I don’t recall being as patient with my children.  I don’t even remember being as receptive to their assistance. I think I was more inclined to say: “I need to do it!”  “We are late for dinner.” “I don’t have time for you to help.”  And then there was the proverbial phrase…maybe next time. Maybe next time you can help me.  I would be more inclined to tell my own children that they would burn their hand on the grill, so I had better place the patties on there.  It was sort of like Ralphie in the movie  A Christmas Story being told that he would shoot his eye out with the Red Rider BB gun he so wanted for Christmas.

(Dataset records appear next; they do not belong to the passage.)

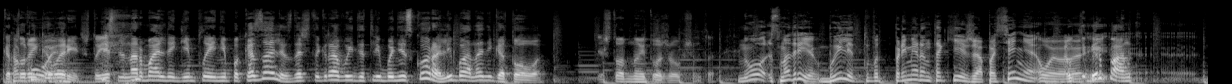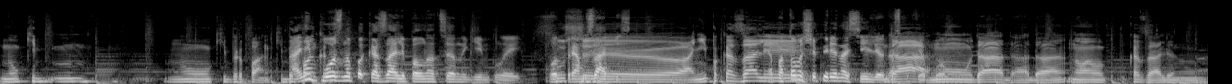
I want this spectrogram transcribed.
который Какой? говорит, что если нормальный геймплей не показали, значит игра выйдет либо не скоро, либо она не готова. Что одно и то же, в общем-то. Ну, смотри, были вот примерно такие же опасения. Ой, ну, Киберпанк. Э, ну, киб... Ну, Киберпанк. Киберпанк. Они поздно показали полноценный геймплей. Слушай, вот прям запись. Они показали... А потом еще переносили, Да, ну, да, да, да. Ну, показали, ну...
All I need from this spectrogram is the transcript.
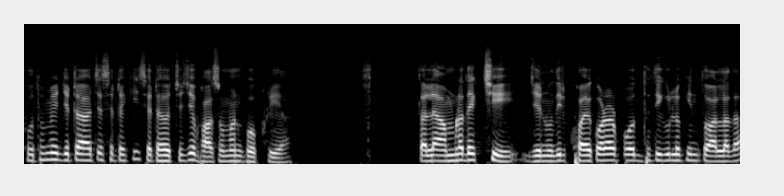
প্রথমে যেটা আছে সেটা কি? সেটা হচ্ছে যে ভাসমান প্রক্রিয়া। তাহলে আমরা দেখছি যে নদীর ক্ষয় করার পদ্ধতিগুলো কিন্তু আলাদা।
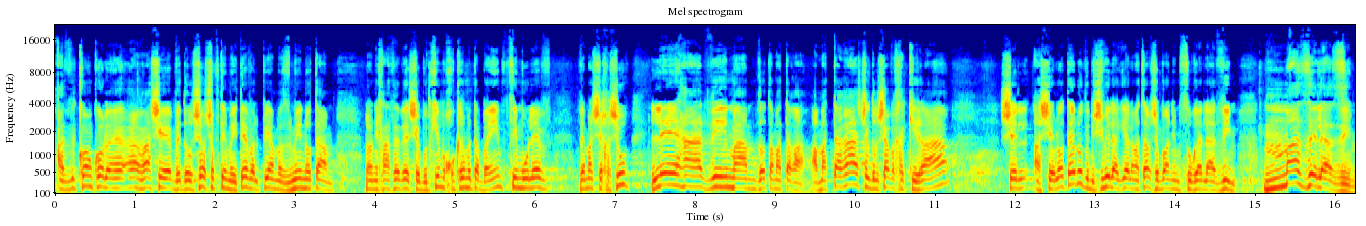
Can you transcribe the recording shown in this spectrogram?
אז קודם כל רש"י ודורשו שופטים היטב על פי המזמין אותם, לא נכנס לזה, שבודקים וחוקרים את הבאים, שימו לב, זה מה שחשוב, להזימם, זאת המטרה. המטרה של דרישה וחקירה של השאלות האלו זה בשביל להגיע למצב שבו אני מסוגל להזים. מה זה להזים,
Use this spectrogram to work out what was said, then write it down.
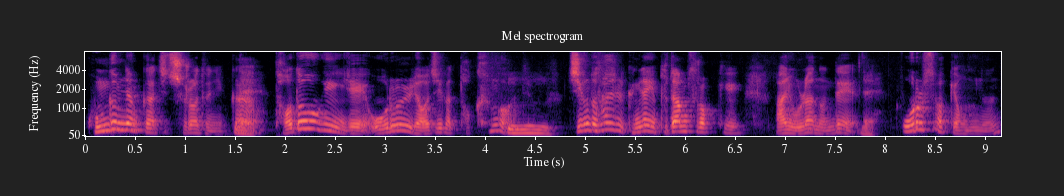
공급량까지 줄어드니까 네. 더더욱이 이제 오를 여지가 더 큰 것 같아요. 음, 지금도 사실 굉장히 부담스럽게 많이 올랐는데 네. 오를 수밖에 없는 음.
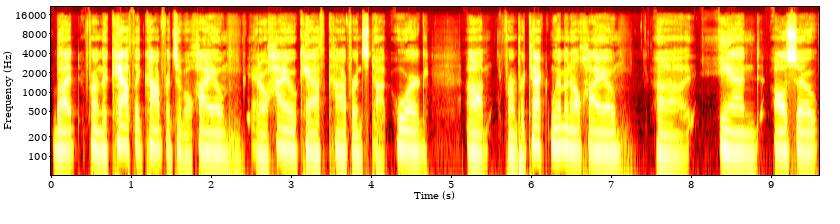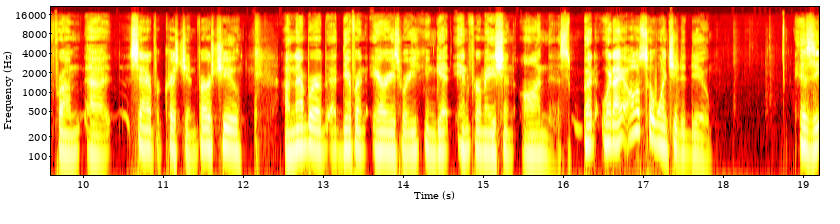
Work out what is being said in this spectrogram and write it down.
but from the Catholic Conference of Ohio at ohiocathconference.org, uh, from Protect Women Ohio, uh, and also from uh, Center for Christian Virtue a number of uh, different areas where you can get information on this. But what I also want you to do is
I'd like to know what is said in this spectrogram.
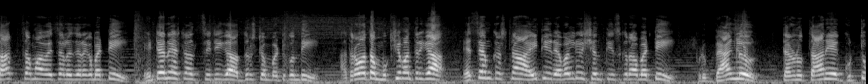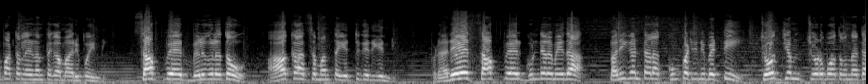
సాత్ సమావేశాలు జరగబట్టి ఇంటర్నేషనల్ సిటీగా అదృష్టం పట్టుకుంది. ఆ తర్వాత ముఖ్యమంత్రిగా ఎస్ఎం కృష్ణ ఐటీ రెవల్యూషన్ తీసుకురాబట్టి ఇప్పుడు బెంగళూరు తనను తానే గుర్తుపట్టలేనంతగా మారిపోయింది. సాఫ్ట్వేర్ వెలుగులతో ఆకాశమంతా ఎత్తుకెదిగింది. ఇప్పుడు అదే సాఫ్ట్వేర్ గుండెల మీద పని గంటల కుంపటిని పెట్టి చోద్యం చూడబోతోందట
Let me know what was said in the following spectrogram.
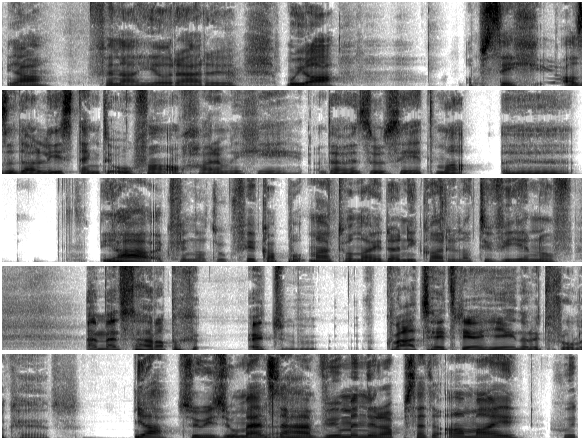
ja, ik vind dat heel raar. Maar ja, op zich, als je dat leest, denkt je ook van, oh, arme jij, dat je het zo zijt. Maar eh, ja, ik vind dat ook veel kapot maakt, want dat je dat niet kan relativeren of... En mensen gaan rappig uit kwaadheid reageren dan uit vrolijkheid. Ja, sowieso. Mensen Ja. gaan veel minder rap zetten. Ah, my, goed,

The second flashback came this afternoon. I was loading one tiny sack of groceries in the trunk as I observed a lady with a very small little boy perched in her shopping cart loading an abundance of groceries in her vehicle. The wind was blowing and she was having a hard time keeping the cart from escaping her grasp as she unloaded.  I wanted to help her, but I thought she would think I was a creepy old man.  My week-old beard is not doing much to enhance my appearance these days. It actually adds to the creepy factor.  When I looked at that little boy, I had a flashback.  I was loading a 1986 Suburban with another little boy in the cart.   There was a part of me that wanted to get up in that ladies face and say: “Enjoy that little guy!  You will blink and he will be 25 years old.”  But I resisted. I knew that would confirm in her mind that I was indeed creepy and perhaps a tad unstable too.

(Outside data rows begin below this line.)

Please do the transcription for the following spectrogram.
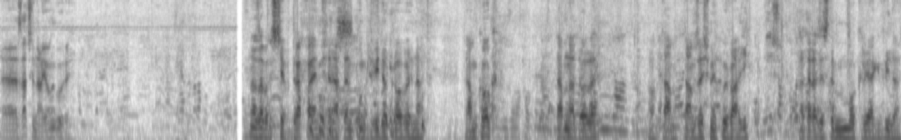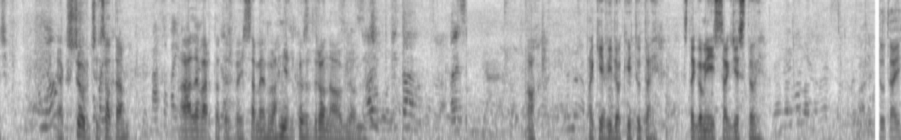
e, zaczynają góry. No zobaczcie, wdrapałem się na ten punkt widokowy nad Tamkok, tam na dole. O, tam, tam żeśmy pływali. A teraz jestem mokry jak widać. Jak szczur czy co tam. Ale warto też wejść samemu, a nie tylko z drona oglądać. O, takie widoki tutaj z tego miejsca, gdzie stoję. Tutaj,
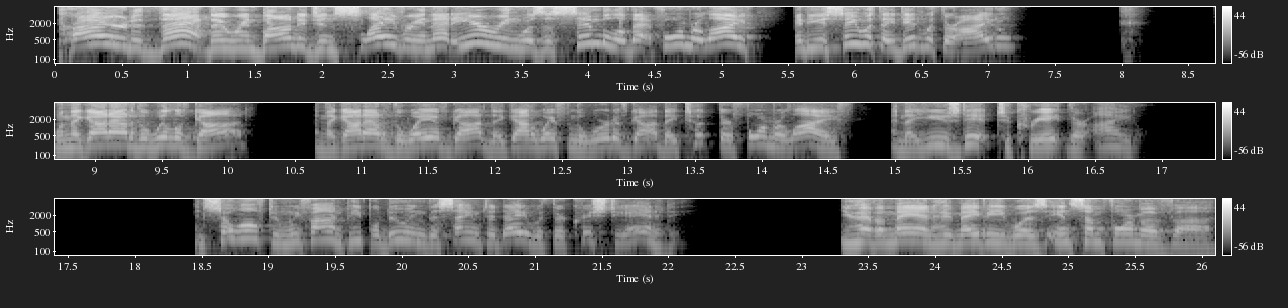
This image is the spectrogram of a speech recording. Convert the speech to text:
Prior to that, they were in bondage and slavery, and that earring was a symbol of that former life. And do you see what they did with their idol? When they got out of the will of God and they got out of the way of God, they got away from the Word of God, they took their former life and they used it to create their idol. And so often we find people doing the same today with their Christianity. You have a man who maybe was in some form of uh,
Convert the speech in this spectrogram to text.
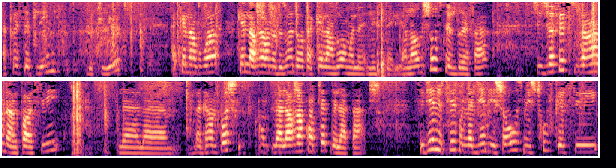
après cette ligne de pliure à quel endroit, quelle largeur on a besoin, donc à quel endroit on va l'installer. Alors, une chose que je voudrais faire, j'ai déjà fait souvent dans le passé la, grande poche, la largeur complète de la page. C'est bien utile pour mettre bien des choses, mais je trouve que c'est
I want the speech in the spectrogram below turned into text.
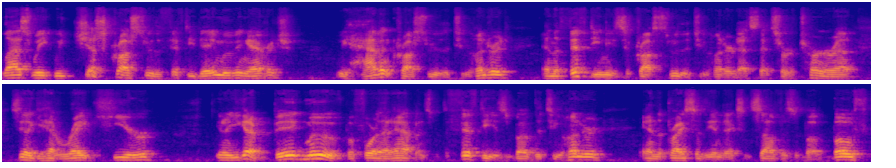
last week we just crossed through the 50-day moving average. We haven't crossed through the 200 and the 50 needs to cross through the 200. That's that sort of turnaround. See, like you had right here, you know, you got a big move before that happens. But the 50 is above the 200, and the price of the index itself is above both.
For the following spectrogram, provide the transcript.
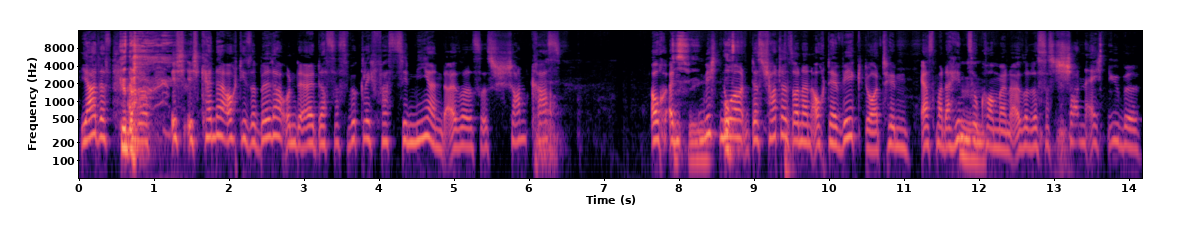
Ja, das, Genau. also ich, ich kenne auch diese Bilder und äh, das ist wirklich faszinierend. Also es ist schon krass. Auch äh, nicht Auch- nur das Shuttle, sondern auch der Weg dorthin, erstmal dahin zu Hm. kommen. Also das ist schon echt übel.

 I am learning that flashbacks come with territory of being an aging father.  And I am learning that I am more patient today than I was when my boys were small.  I am wondering why God allows us to have children when we are so young and immature.  Do I apologize to my children for being uptight and impatient as they grew up?  It would not be a bad idea… I think mainly I will just try to extend my new found patience to them where they are in life today.  I never experienced that.  My father died when I was 15.  Perhaps there are benefits to being an aging father.  They will be home for the holidays. I hope we can make some hamburger patties together.  And maybe we can go the store together.  In the meantime, I anticipate more flashbacks.  It is just part of being an aging father.  And I certainly desire such flashbacks to be redemptive as I yearn to be a better father.